Page 2 of 2 Previous
It’s so funny. My mother for years would say to me, “I found the loveliest girl for you.” “Mother, thank you. I’m not interested.” About three to four years before she died, she stopped saying that. There are some things that may have made me feel better to get off my chest and discuss with my mother, but I thought it’s not going to make her feel any better. There are times when you just need to keep your mouth shut. Sometimes more is said by saying nothing.
Q: Did you ever think you would be on television or have ambitions beyond the fashion world?
A: [Laughs.] Never in a million, zillion years. When I was chair of the fashion program at Parsons, I actually had two little television opportunities that presented themselves. One was with three of my students and we were going on Ali Wentworth’s first show. We did a demonstration of how to iron decals onto jeans for kids. My hands were shaking so badly I actually dropped the iron. I was a wreck!
Then I did a “CBS Sunday Morning” segment about how American design is responding to the increasing girth of the American body. That was a little better. I never dreamed there would be any more of that. When the “Project Runway” producers contacted me, it was to be a consultant and I signed on and was thrilled to do that.
Then they said, “We think we need someone to be a mentor in the workroom. Would you be interested?” After thinking about it, I said yes. Bravo, the first network the show was on, wasn’t so confident about it. I thought the whole time: “No one needs to see me. No one needs to hear my voice.” So I was rather relaxed about the whole thing. The only time I was not even remotely relaxed was when I was with Heidi [Klum]. I was a wreck. There I am standing next to this breathtaking supermodel, totally in command and used to the camera and used to this whole world that was totally foreign to me.
Q: Last question: Has there ever been a fashion trend that you have reversed your opinion on?

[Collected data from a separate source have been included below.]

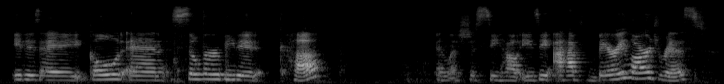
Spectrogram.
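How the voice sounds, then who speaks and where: A woman with a Southern US accent, fairly high in pitch, bright and sharp in tone, at a fairly slow pace with ordinary pitch variation. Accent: Southern American. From US South. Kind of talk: unboxing video. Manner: casual, chatty.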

A: This is more about accessories. There was a time when I put Crocs and Uggs in the same category. I have to say the Ugg brand has really evolved into something I feel is much more at home in the fashion world. Whereas Crocs, I fundamentally don’t understand it. Of course, every time I speak out against Crocs, their stock goes up. They open a new store, more people are wearing them. I do understand it. It is all part of the American comfort trap, which is something that I wish would go away.
I am constantly saying, “If you want to dress to feel as if you never got out of bed, then don’t get out of bed!” I am a suit guy. Am I comfortable? I’m not uncomfortable, but I don’t feel like I’m in my pajamas. When your clothes fit properly, your posture is better. Everything about you is more presentable.

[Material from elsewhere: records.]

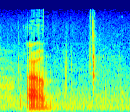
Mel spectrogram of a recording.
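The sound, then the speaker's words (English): Chewing of nicotine gum, with one louder chomping burst near the start followed by a few faint, brief mouth clicks, heard alone without talk. “Sorry to be chomping, but I'm a nicotine fiend and I need my gum.”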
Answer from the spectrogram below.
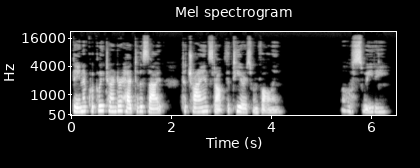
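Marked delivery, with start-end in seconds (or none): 5.4-6.4 softly voiced motherly comfort; soft, tender. A narrator's reading. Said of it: "Margaret said softly".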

I simply subscribe to the principles of silhouette, proportion and fit being in harmony and balance, and when they are, you look great no matter what you are wearing. Everybody benefits from knowing someone who can do some alterations. Most of us can’t buy things right off the rack. We can, but we shouldn’t wear them that way. Most American women and certainly men are wearing clothes that are at least one size too big for them.